Problem requirements
Output nothing but the lines from the line with "I want this" through the end of the listing below, both ends included.

Provided data
------------------------

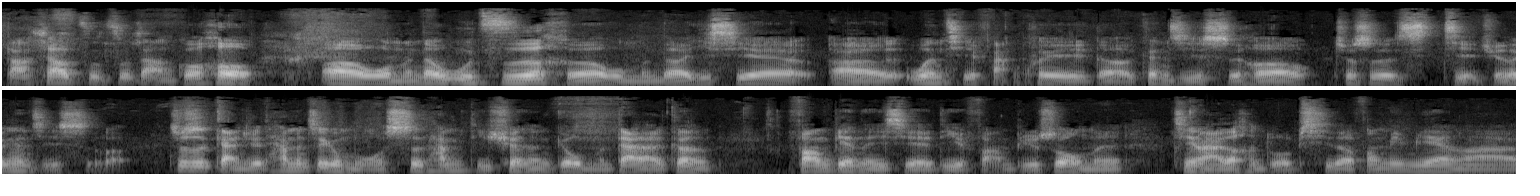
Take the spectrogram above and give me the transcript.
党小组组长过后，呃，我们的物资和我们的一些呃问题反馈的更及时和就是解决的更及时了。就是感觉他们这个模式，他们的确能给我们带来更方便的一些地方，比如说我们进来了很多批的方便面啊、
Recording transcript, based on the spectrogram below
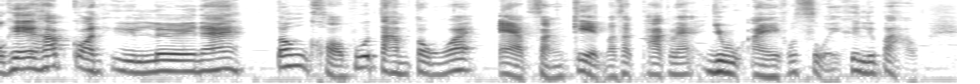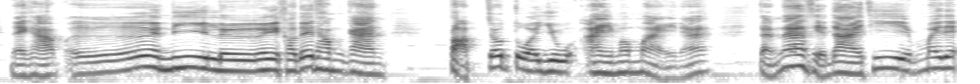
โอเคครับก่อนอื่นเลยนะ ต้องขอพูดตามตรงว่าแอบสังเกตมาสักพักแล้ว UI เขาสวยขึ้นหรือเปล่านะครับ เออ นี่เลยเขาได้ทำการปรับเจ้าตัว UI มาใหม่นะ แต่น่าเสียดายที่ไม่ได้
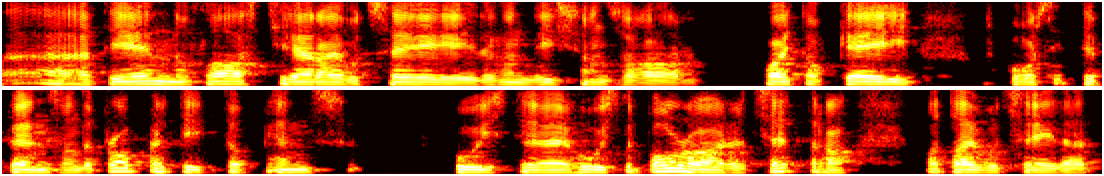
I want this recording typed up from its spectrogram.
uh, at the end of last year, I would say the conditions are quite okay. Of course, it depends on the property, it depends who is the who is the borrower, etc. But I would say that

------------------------

Solution to this exercise
I want this recording typed up from its spectrogram.
uh, at the end of last year, I would say the conditions are quite okay. Of course, it depends on the property, it depends who is the who is the borrower, etc. But I would say that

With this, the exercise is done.